*** Opening of DATASET ***

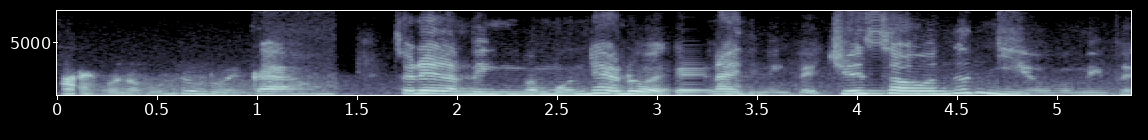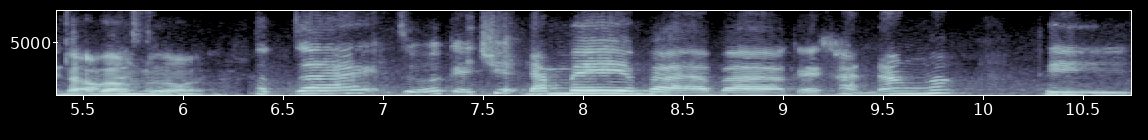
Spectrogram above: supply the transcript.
thải của nó cũng tương đối cao cho nên là mình mà muốn theo đuổi cái này thì mình phải chuyên sâu hơn rất nhiều và mình phải dạ có vâng, đúng rồi. thật ra ấy, giữa cái chuyện đam mê và và cái khả năng á thì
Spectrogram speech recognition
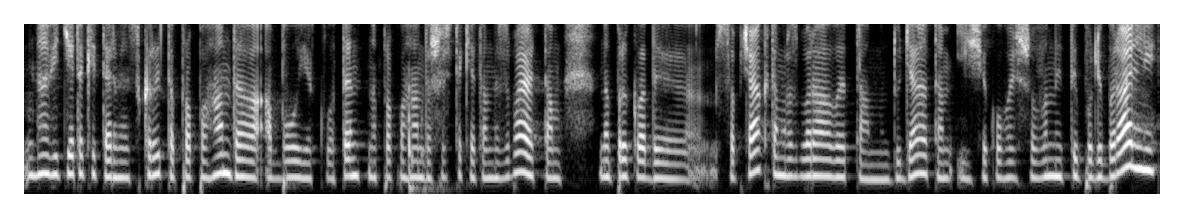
навіть є такий термін скрита пропаганда або як латентна пропаганда, щось таке там називають. Там, наприклад, Собчак там розбирали, там Дудя там і ще когось, що вони типу ліберальні,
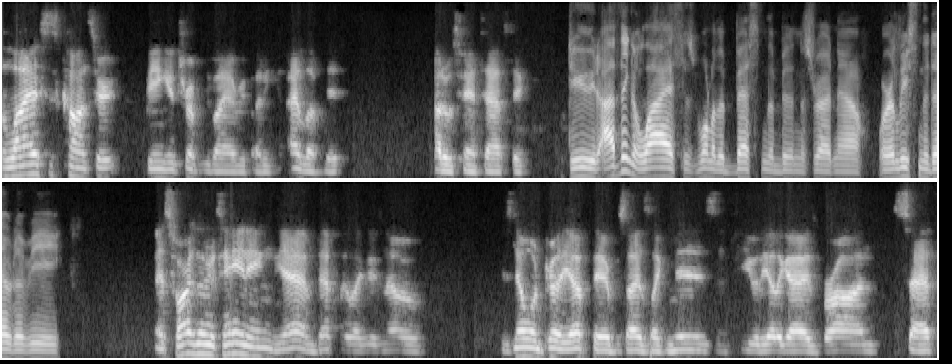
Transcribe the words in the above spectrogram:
Elias's concert being interrupted by everybody. I loved it. Thought it was fantastic. Dude, I think Elias is one of the best in the business right now, or at least in the. WWE. As far as entertaining, yeah, I'm definitely like there's no there's no one really up there besides like Miz and a few of the other guys, Braun, Seth.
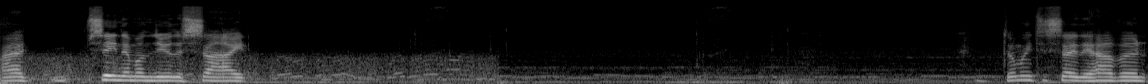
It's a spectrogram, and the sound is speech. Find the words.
I've seen them on the other side Don't mean to say they haven't.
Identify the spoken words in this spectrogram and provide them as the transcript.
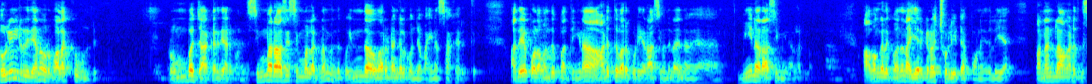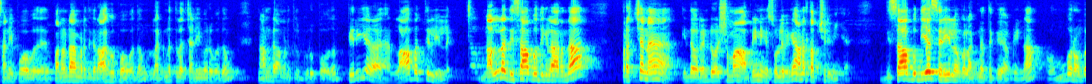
தொழில் ரீதியான ஒரு வழக்கு உண்டு. ரொம்ப ஜாக்கிரதையாக இருக்கணும். இந்த சிம்ம ராசி சிம்ம லக்னம் இந்த இந்த வருடங்கள் கொஞ்சம் மைனஸாக இருக்குது அதே போல் வந்து பார்த்தீங்கன்னா அடுத்து வரக்கூடிய ராசி வந்து மீன ராசி மீன லக்னம். அவங்களுக்கு வந்து நான் ஏற்கனவே சொல்லிட்டேன் போன இதுலேயே. பன்னெண்டாம் இடத்துக்கு சனி போவது பன்னெண்டாம் இடத்துக்கு ராகு போவதும் லக்னத்தில் சனி வருவதும் நான்காம் இடத்தில் குரு போவதும் பெரிய லாபத்தில் இல்லை. நல்ல திசாபுதிகளாக இருந்தால் பிரச்சனை இந்த ரெண்டு வருஷமா அப்படின்னு நீங்கள் சொல்லுவீங்க. ஆனால் தப்பிச்சிடுவீங்க. திசாபுதியே சரியில்லை உங்கள் லக்னத்துக்கு அப்படின்னா ரொம்ப ரொம்ப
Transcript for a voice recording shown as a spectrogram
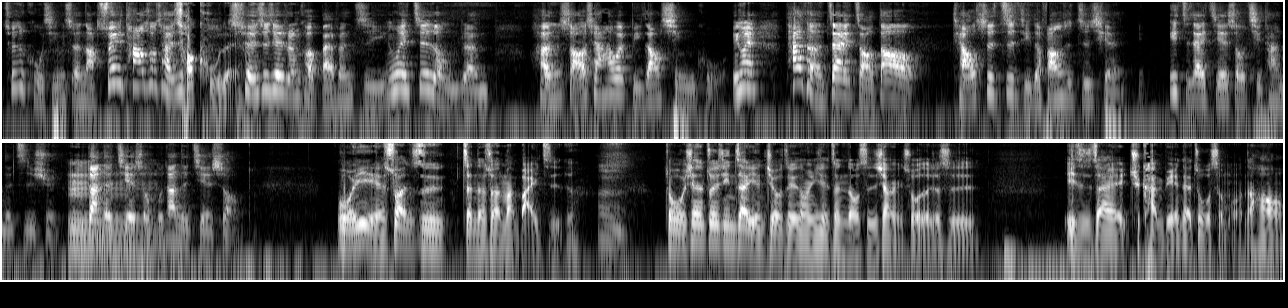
就是苦行僧啊，所以他说才是超苦的，全世界人口百分之一，因为这种人很少，而且他会比较辛苦，因为他可能在找到调试自己的方式之前，一直在接收其他人的资讯，不断的接收，不断的接收。我也算是真的算蛮白纸的，嗯，就我现在最近在研究这些东西，也真的都是像你说的，就是一直在去看别人在做什么，然后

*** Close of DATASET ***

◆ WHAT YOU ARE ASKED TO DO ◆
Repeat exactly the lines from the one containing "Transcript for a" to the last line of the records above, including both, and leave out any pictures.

◆ RESPONSE ◆
Transcript for a voice recording shown as a spectrogram
就是苦行僧啊，所以他说才是超苦的，全世界人口百分之一，因为这种人很少，而且他会比较辛苦，因为他可能在找到调试自己的方式之前，一直在接收其他人的资讯，不断的接收，不断的接收。我也算是真的算蛮白纸的，嗯，就我现在最近在研究这些东西，也真的都是像你说的，就是一直在去看别人在做什么，然后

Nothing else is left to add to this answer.